• Material supplied:
⟨

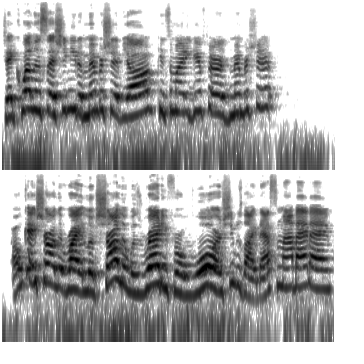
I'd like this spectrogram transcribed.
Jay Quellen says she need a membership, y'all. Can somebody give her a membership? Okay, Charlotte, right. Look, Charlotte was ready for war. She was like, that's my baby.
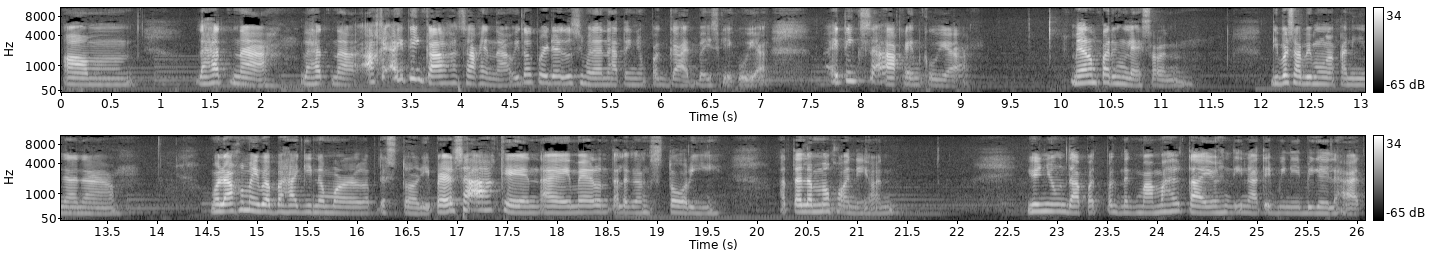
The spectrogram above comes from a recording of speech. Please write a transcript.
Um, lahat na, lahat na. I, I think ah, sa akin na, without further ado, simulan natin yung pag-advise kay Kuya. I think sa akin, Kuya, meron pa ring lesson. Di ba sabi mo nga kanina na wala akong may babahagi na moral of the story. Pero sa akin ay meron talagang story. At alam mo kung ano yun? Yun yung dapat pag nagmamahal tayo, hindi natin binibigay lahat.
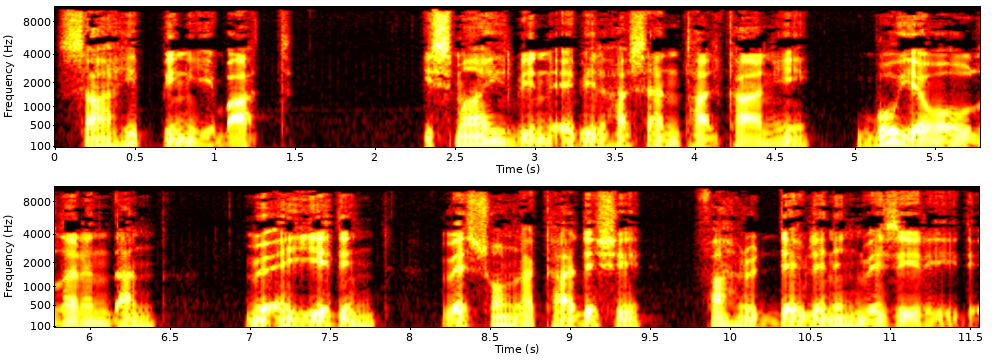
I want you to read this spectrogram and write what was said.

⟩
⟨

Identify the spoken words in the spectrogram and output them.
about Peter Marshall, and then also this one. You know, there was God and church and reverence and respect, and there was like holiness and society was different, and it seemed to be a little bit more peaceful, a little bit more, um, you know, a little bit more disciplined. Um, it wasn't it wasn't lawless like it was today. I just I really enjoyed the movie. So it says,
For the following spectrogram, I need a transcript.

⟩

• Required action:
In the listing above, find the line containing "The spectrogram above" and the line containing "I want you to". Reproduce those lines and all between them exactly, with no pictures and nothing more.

• Result for this task:
The spectrogram above comes from a recording of speech. Please write a transcript.
Um, lahat na, lahat na. I, I think ah, sa akin na, without further ado, simulan natin yung pag-advise kay Kuya. I think sa akin, Kuya, meron pa ring lesson. Di ba sabi mo nga kanina na wala akong may babahagi na moral of the story. Pero sa akin ay meron talagang story. At alam mo kung ano yun? Yun yung dapat pag nagmamahal tayo, hindi natin binibigay lahat.
I want you to read this spectrogram and write what was said.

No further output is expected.